Rattlesnakes prefer a temperature range between 80 and 90°F, but can survive temperatures below freezing, recovering from brief exposure to temperatures as low as 4°F, surviving for several days in temperatures as low as 37°F. The most probable ancestral area of rattlesnakes is the Sierra Madre Occidental region in Mexico; the most probable vegetation or habitat of the ancestral area appears to be pine-oak forests. Feeding habits play an important ecological role by limiting the size of rodent populations, which prevents crop damage and stabilizes ecosystems. Rattlesnakes consume mice, small birds, other small animals, they lie in hunt for it in holes. The prey is killed with a venomous bite as opposed to constriction. If the bitten prey moves away before dying, the rattlesnake can follow it by its scent; when it locates the fallen prey, it checks for signs of life by prodding with its snout, flicking its tongue, using its sense of smell. Once the prey has become incapacitated, the rattlesnake locates its head by odors emitted from the mouth.
The prey is ingested head-first, which allows wings and limbs to fold at the joints in a manner which minimizes the girth of the meal. The gastric fluids of rattlesnakes are powerful, allowing for the digestion of flesh, as well as bone. Optimal digestion occurs when the snake maintains a body temperature between 80 and 85 °F. If the prey is small, the rattlesnake continues hunting. If it was an adequate meal, the snake finds a warm, safe location in which to coil up and rest until the prey is digested. Rattlesnakes are believed to require at least their own body weight in water annually to remain hydrated; the method in which they drink depends on the water source. In larger bodies of water, they submerge their heads and ingest water by opening and closing their jaws, which sucks in water. If drinking dew, or drinking from small puddles, they sip the liquid either by capillary action or by flattening and flooding their lower jaws. Newborn rattlesnakes are preyed upon by a variety of species, including ravens, roadrunners, opossums, coyotes, whipsnakes and racers.

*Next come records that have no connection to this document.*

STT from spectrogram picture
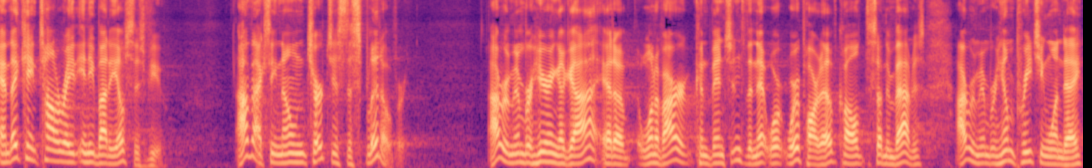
and they can't tolerate anybody else's view. I've actually known churches to split over it. I remember hearing a guy at a, one of our conventions, the network we're part of called Southern Baptist. I remember him preaching one day,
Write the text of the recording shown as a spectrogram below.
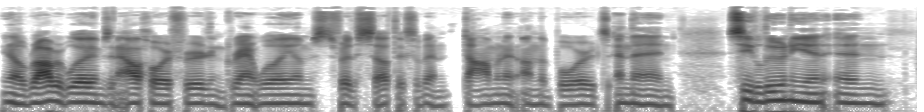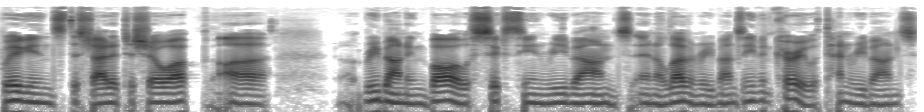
you know, Robert Williams and Al Horford and Grant Williams for the Celtics have been dominant on the boards. And then see Looney and, and Wiggins decided to show up uh, rebounding the ball with 16 rebounds and 11 rebounds, and even Curry with 10 rebounds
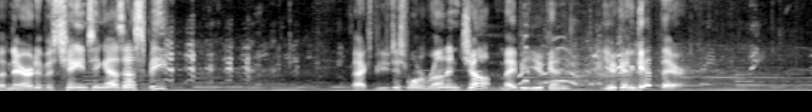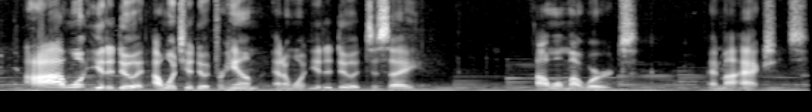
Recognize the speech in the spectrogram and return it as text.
The narrative is changing as I speak. In fact, if you just want to run and jump, maybe you can, you can get there. I want you to do it. I want you to do it for Him, and I want you to do it to say, I want my words and my actions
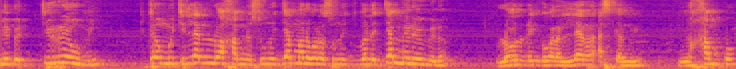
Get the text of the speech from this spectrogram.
mébét ci réew mi te mu ci lenn loo xam ne suñu jàmmal wala suñu wala jàmmi réew mi la loolu dañ ko war a askan wi ñu xam ko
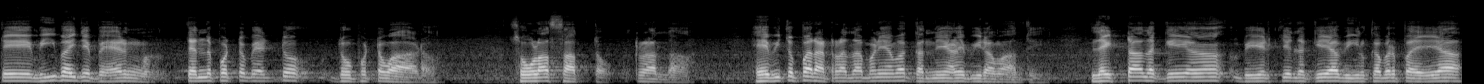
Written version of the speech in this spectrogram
ਤੇ 20 ਬਾਈ ਦੇ ਬੈਰਿੰਗ 3 ਫੁੱਟ ਬੈੱਡ 2 ਫੁੱਟ ਵਾੜ 16 7 ਟਰਾਲਾ। ਹੈਵੀ ਤੋਂ ਭਰਾ ਟਰਾਲਾ ਬਣਿਆ ਵਾ ਗੰਨੇ ਵਾਲੇ ਵੀਰਾਂ ਵਾਸਤੇ। ਲਾਈਟਾਂ ਲੱਗੇ ਆ ਬੇਰ 'ਚ ਲੱਗੇ ਆ ਵੀਲ ਕਵਰ ਪਏ ਆ।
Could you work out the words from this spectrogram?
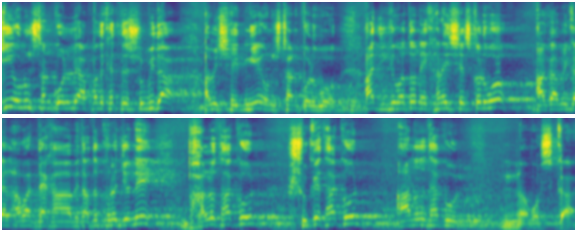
কি অনুষ্ঠান করলে আপনাদের ক্ষেত্রে সুবিধা, আমি সেই নিয়ে অনুষ্ঠান করব। আজকে মতন এখানেই শেষ করব। আগামীকাল আবার দেখা হবে ততক্ষণের জন্যে। ভালো থাকুন, সুখে থাকুন, আনন্দে থাকুন। নমস্কার।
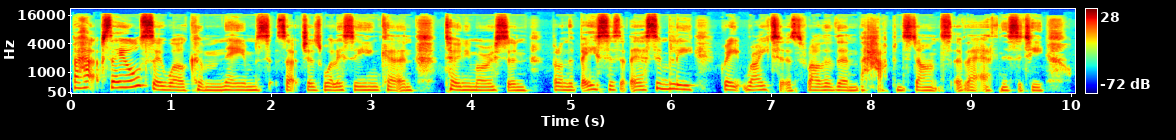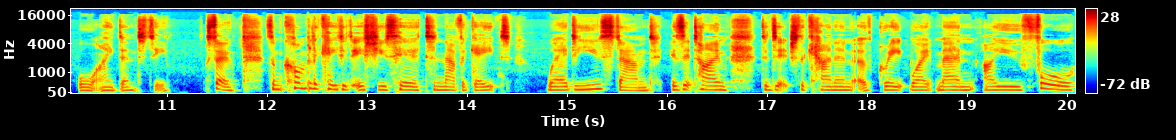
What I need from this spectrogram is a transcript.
perhaps they also welcome names such as Wole Soyinka and Toni Morrison, but on the basis that they are simply great writers rather than the happenstance of their ethnicity or identity. So, some complicated issues here to navigate. Where do you stand? Is it time to ditch the canon of great white men? Are you for,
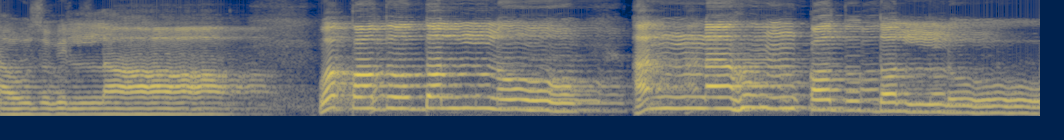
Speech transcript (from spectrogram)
নাউজুবিল্লাহ وقد ضلوا أنهم قد ضلوا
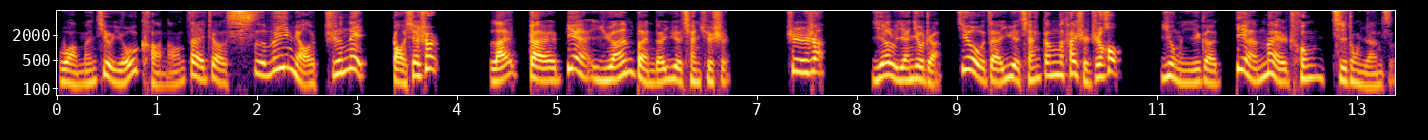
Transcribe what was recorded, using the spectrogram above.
我们就有可能在这四微秒之内搞些事儿。来改变原本的跃迁趋势。事实上，耶鲁研究者就在跃迁刚刚开始之后，用一个电脉冲击中原子，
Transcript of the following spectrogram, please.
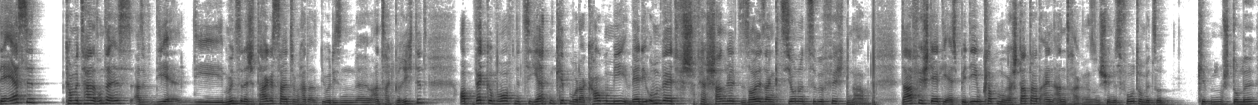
der erste Kommentar darunter ist, also die, die Münsterländische Tageszeitung hat über diesen äh, Antrag berichtet ob weggeworfene Zigarettenkippen oder Kaugummi, wer die Umwelt verschandelt, soll Sanktionen zu befürchten haben. Dafür stellt die SPD im Kloppenburger Stadtrat einen Antrag. Also ein schönes Foto mit so Kippenstummel.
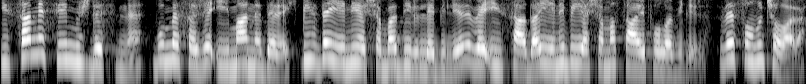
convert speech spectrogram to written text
İsa Mesih'in müjdesine bu mesaja iman ederek biz de yeni yaşama dirilebilir ve İsa'da yeni bir yaşama sahip olabiliriz. Ve sonuç olarak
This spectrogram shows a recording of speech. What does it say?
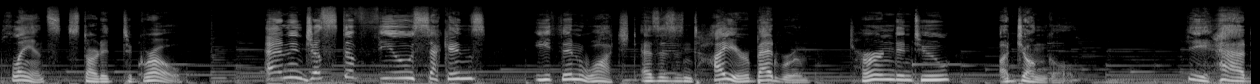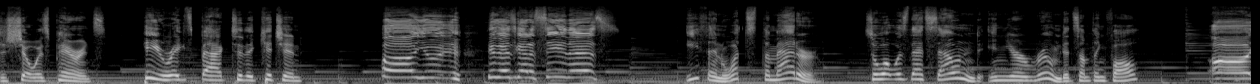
plants started to grow. And in just a few seconds, Ethan watched as his entire bedroom turned into a jungle. He had to show his parents. He raced back to the kitchen. Oh, you you guys got to see this. Ethan, what's the matter? So what was that sound in your room? Did something fall? Oh,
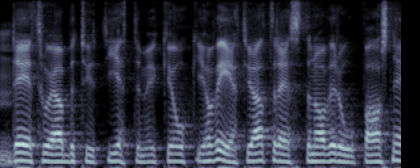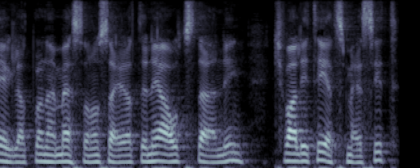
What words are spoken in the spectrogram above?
Mm. Det tror jag har betytt jättemycket och jag vet ju att resten av Europa har sneglat på den här mässan och säger att den är outstanding kvalitetsmässigt.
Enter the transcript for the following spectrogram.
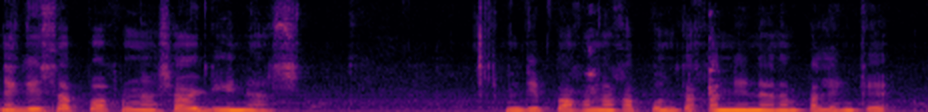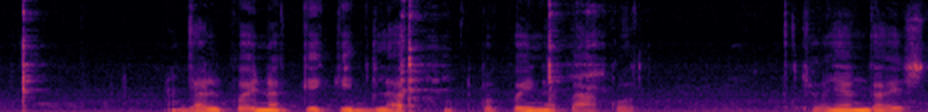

Neonates of the smaller crotaline species are killed and eaten by small predatory birds such as jays and shrikes. Some species of ants in the genus Formica are known to prey upon neonates, Solenopsis invicta do, as well. On occasion, hungry adult rattlesnakes cannibalize neonates; the small proportion of rattlesnakes that make it to their second year are preyed upon by a variety of larger predators including coyotes, hawks, falcons, feral pigs, indigo snakes, kingsnakes. The common kingsnake, a constrictor, is immune to the venom of rattlesnakes and other vipers, rattlesnakes form part of its natural diet. Rattlesnakes sense kingsnakes' presence by their odor; when they realize a kingsnake is nearby, they begin enacting a set of defensive postures known as "body bridging". Unlike its normal erect and coiled defensive-striking posture, the rattlesnake keeps its head low to the ground in an attempt to prevent the kingsnake from gaining a hold on it; the rattlesnake jerks its body about, while bridging its back upwards, fo